- Entries provided
■ ■ ■ ■ ■
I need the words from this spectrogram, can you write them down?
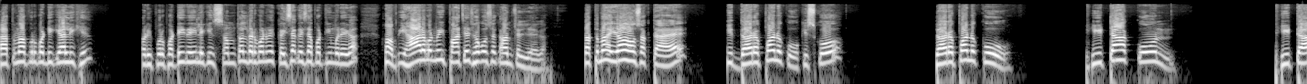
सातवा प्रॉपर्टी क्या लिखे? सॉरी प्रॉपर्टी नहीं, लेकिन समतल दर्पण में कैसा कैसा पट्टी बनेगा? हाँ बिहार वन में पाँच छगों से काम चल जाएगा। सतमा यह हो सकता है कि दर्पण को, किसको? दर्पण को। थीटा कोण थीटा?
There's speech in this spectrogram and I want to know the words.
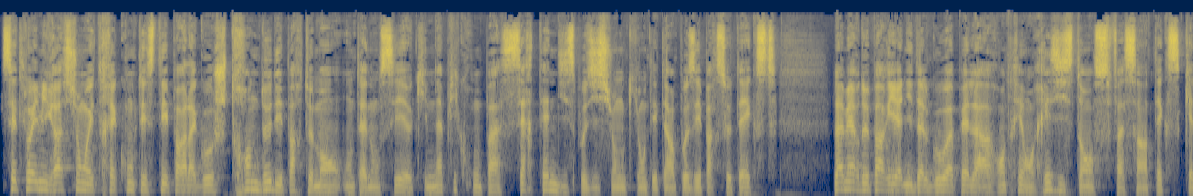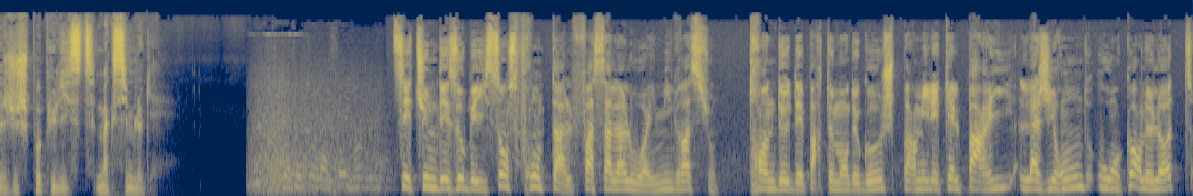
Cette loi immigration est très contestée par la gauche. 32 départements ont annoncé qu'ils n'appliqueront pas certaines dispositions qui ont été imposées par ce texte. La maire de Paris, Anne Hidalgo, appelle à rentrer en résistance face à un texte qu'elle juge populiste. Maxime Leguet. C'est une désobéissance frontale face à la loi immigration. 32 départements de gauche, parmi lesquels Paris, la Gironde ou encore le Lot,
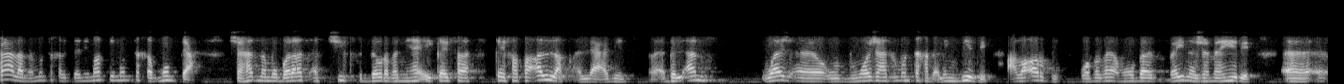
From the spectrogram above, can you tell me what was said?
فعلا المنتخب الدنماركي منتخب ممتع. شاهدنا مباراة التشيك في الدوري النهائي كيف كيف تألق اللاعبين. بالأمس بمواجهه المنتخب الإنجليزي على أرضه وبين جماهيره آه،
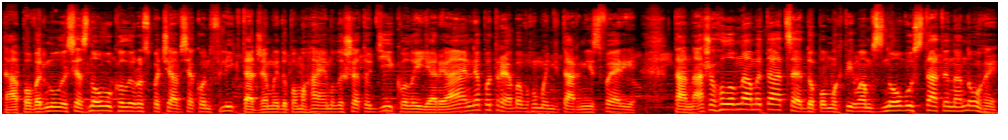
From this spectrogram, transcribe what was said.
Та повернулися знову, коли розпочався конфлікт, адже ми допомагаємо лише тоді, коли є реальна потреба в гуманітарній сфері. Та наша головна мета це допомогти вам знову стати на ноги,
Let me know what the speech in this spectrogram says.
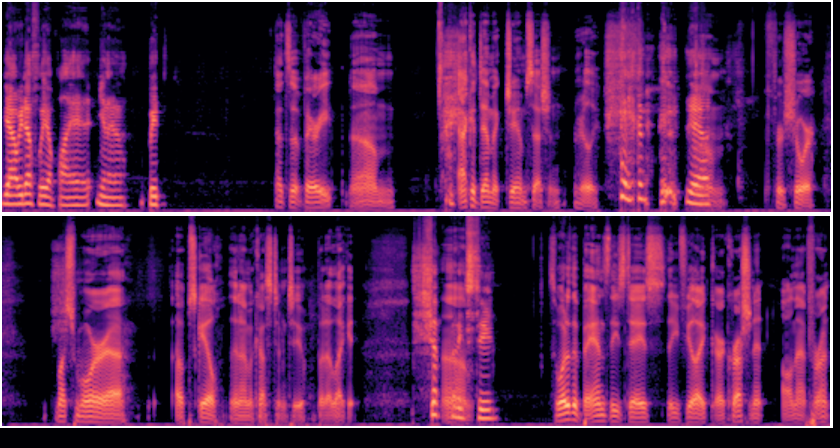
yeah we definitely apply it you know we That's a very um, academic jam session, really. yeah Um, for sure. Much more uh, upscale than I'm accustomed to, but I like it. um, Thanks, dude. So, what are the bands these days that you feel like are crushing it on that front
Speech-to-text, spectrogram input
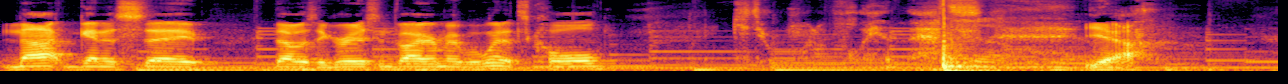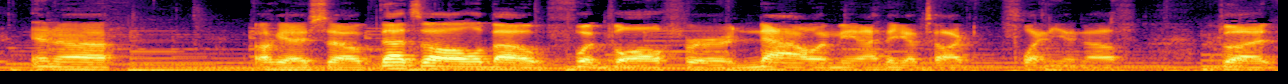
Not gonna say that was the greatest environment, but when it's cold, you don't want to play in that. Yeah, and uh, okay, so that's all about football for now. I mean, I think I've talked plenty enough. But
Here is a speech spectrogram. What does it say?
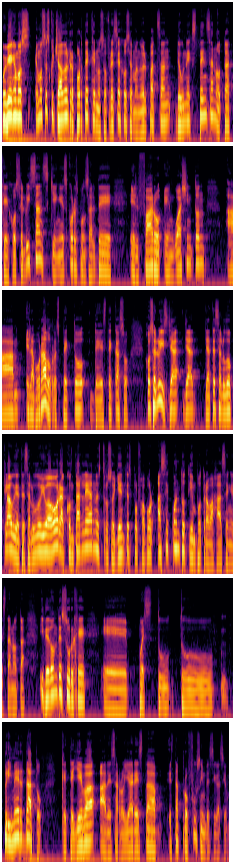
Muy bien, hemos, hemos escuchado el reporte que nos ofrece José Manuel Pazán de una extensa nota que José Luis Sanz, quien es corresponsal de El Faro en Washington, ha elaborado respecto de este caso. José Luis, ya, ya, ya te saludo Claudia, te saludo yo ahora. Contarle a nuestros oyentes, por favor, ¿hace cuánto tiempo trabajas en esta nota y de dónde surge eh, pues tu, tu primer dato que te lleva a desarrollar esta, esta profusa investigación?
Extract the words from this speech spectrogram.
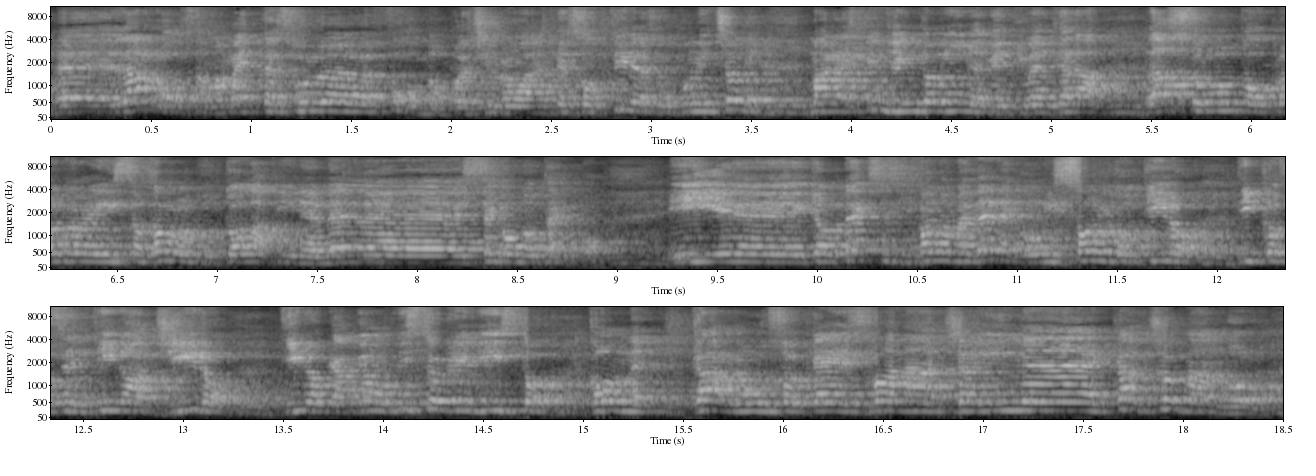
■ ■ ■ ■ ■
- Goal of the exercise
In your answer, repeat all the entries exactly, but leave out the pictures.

- Answer section
I need the words from this spectrogram, can you write them down?
सातवा प्रॉपर्टी क्या लिखे? सॉरी प्रॉपर्टी नहीं, लेकिन समतल दर्पण में कैसा कैसा पट्टी बनेगा? हाँ बिहार वन में पाँच छगों से काम चल जाएगा। सतमा यह हो सकता है कि दर्पण को, किसको? दर्पण को। थीटा कोण थीटा?
There's speech in this spectrogram and I want to know the words.
Cette loi immigration est très contestée par la gauche. 32 départements ont annoncé qu'ils n'appliqueront pas certaines dispositions qui ont été imposées par ce texte. La maire de Paris, Anne Hidalgo, appelle à rentrer en résistance face à un texte qu'elle juge populiste. Maxime Leguet. C'est une désobéissance frontale face à la loi immigration. 32 départements de gauche, parmi lesquels Paris, la Gironde ou encore le Lot,
From the spectrogram above, can you tell me what was said?
فعلا المنتخب الدنماركي منتخب ممتع. شاهدنا مباراة التشيك في الدوري النهائي كيف كيف تألق اللاعبين. بالأمس بمواجهه المنتخب الإنجليزي على أرضه وبين جماهيره آه،
From this spectrogram, transcribe what was said.
Та повернулися знову, коли розпочався конфлікт, адже ми допомагаємо лише тоді, коли є реальна потреба в гуманітарній сфері. Та наша головна мета це допомогти вам знову стати на ноги,
Let me know what the speech in this spectrogram says.
yeah we definitely apply it you know we That's a very um, academic jam session, really. yeah Um, for sure. Much more uh, upscale than I'm accustomed to, but I like it. um, Thanks, dude. So, what are the bands these days that you feel like are crushing it on that front
Speech-to-text, spectrogram input
Not gonna say that was the greatest environment, but when it's cold, you don't want to play in that. Yeah, and uh, okay, so that's all about football for now. I mean, I think I've talked plenty enough. But
Here is a speech spectrogram. What does it say?
Muy bien, hemos, hemos escuchado el reporte que nos ofrece José Manuel Pazán de una extensa nota que José Luis Sanz, quien es corresponsal de El Faro en Washington, ha elaborado respecto de este caso. José Luis, ya, ya, ya te saludo Claudia, te saludo yo ahora. Contarle a nuestros oyentes, por favor, ¿hace cuánto tiempo trabajas en esta nota y de dónde surge eh, pues tu, tu primer dato que te lleva a desarrollar esta, esta profusa investigación?
Extract the words from this speech spectrogram.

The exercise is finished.